One day, almost 200 years ago, in Hartford, Connecticut, a little girl named Alice met a young man named Thomas. Their meeting triggered a chain of events that opened up the world in miraculous ways for multitudes of people.
Alice Cogswell was deaf, unable to hear since an illness at age two. Thomas Gallaudet had a heart for communicating across language barriers. When he met Alice, he sensed that an incredibly intelligent person was trapped behind a wall of silence, and he resolutely set out to find a way for her to break through that wall.
To accomplish this, Gallaudet sailed to Europe where he learned a new system of sign language developed by the deaf at a school in Paris. There he met a phenomenal young teacher named Laurent Clerc, who had also been deaf since childhood. Gallaudet convinced Clerc to return to the U.S. with him, and together they opened America’s first school for the deaf, of which Alice was the first pupil, and developed the language which would become American Sign Language.
Emily Arnold McCully has written this lovely story largely from Alice’s point of view — the sensitive perspective of an intelligent person who longed to learn, to read, to be understood, to express her thoughts. Thomas Gallaudet’s compassionate, insightful service to her felt like being “pulled from a kind of tomb.” Using Cogswell’s own letters to Gallaudet, McCully offers a fascinating glimpse into the need for a new language, and the two people who began that work.
As always, McCully’s artwork is superb. Her graceful lines and gorgeous watercolor work create a genteel, yet sunny, atmosphere. Handsome period clothing, architecture, and furnishings, set the account firmly in a Kate-Greenaway-esque world of the early 1800s.

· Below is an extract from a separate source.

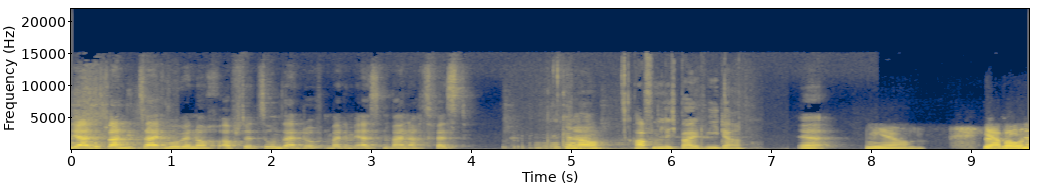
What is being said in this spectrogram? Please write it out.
ja, das waren die Zeiten, wo wir noch auf Station sein durften bei dem ersten Weihnachtsfest. Genau. Ja. Hoffentlich bald wieder. Ja. Ja. Ja, bei uns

This is such an interesting piece of history, as well as an inspiring story, well-told, and strikingly illustrated , for ages 5 and up.